(Data records)

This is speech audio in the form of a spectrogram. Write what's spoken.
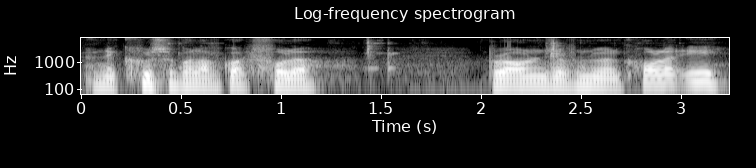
and the crucible I've got full of bronze of known quality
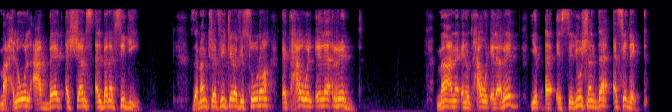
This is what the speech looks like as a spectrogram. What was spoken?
محلول عباد الشمس البنفسجي. زي ما أنتم شايفين كده في الصورة اتحول إلى red. معنى إنه اتحول إلى red يبقى ال solution ده acidic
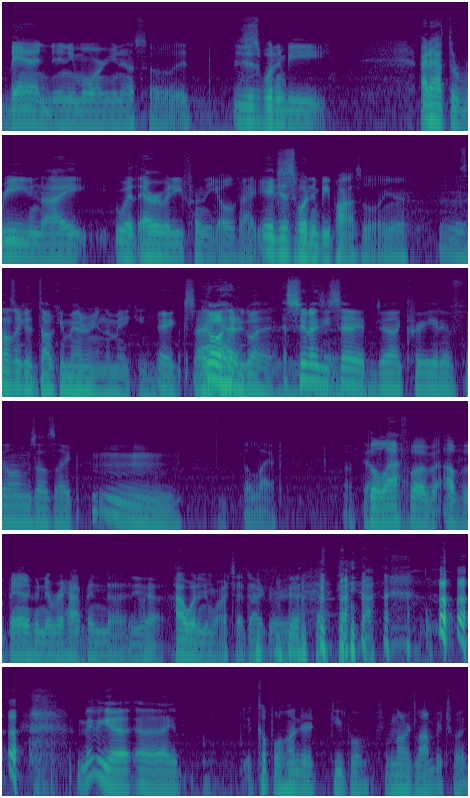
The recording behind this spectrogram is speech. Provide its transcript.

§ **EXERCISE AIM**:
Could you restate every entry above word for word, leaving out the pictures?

§ **EXPECTED OUTPUT**:
This is speech audio in the form of a spectrogram. Write what's spoken.
and the crucible I've got full of bronze of known quality
This is what the speech looks like as a spectrogram. What was spoken?
محلول عباد الشمس البنفسجي. زي ما أنتم شايفين كده في الصورة اتحول إلى red. معنى إنه اتحول إلى red يبقى ال solution ده acidic
The recording behind this spectrogram is speech. Provide its transcript.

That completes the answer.